Infertility, decreased sexual function and developmental disabilities in offspring are hazards associated with reproductive toxins. Though genetics often play a large role in these issues, many substances have been identified as reproductive toxicants and also play a role. Substances of concern which are known or suspected to be reproductive toxins, and are relevant to the building industry, include cadmium, halogenated flame retardants, mercury, PFCs and phthalates.
More information: Centers for Disease Control and Prevention
What Can I Do On My Project?
• Set tight goals for electricity use.
Cadmium, mercury, lead and particulates are released when coal is burned, so each kilowatt hour saved is a reduction in emissions which are hazardous to human health.
• Request Health Product Declarations (HPD) from product vendors and manufacturers.
An HPD identifies health hazards associated with product ingredients.
• Specify Restriction of Hazardous Substances Directive (RoHS)-compliant controls, wire, cable, electronic and electrical equipment, including lighting fixtures.
The European RoHS restricts the use of six hazardous materials (including mercury, lead, and cadmium) in the manufacture of electronic and electrical equipment.

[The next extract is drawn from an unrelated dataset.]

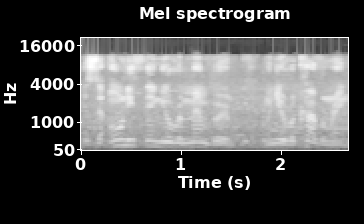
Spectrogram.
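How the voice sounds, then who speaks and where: Fairly high-pitched man with a Philadelphia accent amid noticeable background noise. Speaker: spoken word poet. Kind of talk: spoken word poetry performance.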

• Ask insulation, furniture and fabric product manufacturers about Halogenated Flame Retardants.
Ask whether their products comply with relevant regulations by using a minimum amount of flame retardants and avoiding the most toxic flame retardants.
• Ask textile and carpet manufacturers whether their products contain long-chain PFCs for stain or water repellence.
Note: some long-chain PFC abbreviations to avoid include PFOA, PFAS, PFAC, PFHxS and PFOS.
• Specify stainless steel or galvanized finishes in lieu of cadmium coatings for fittings and other hardware materials.
• Select low-mercury fluorescent lamps and mercury-free lighting options.
• Avoid selection of equipment which requires batteries for power.
Consider hardwired or power-free alternatives when appropriate. Batteries contain toxic metals and acids which present hazards to people during recycling and disposal.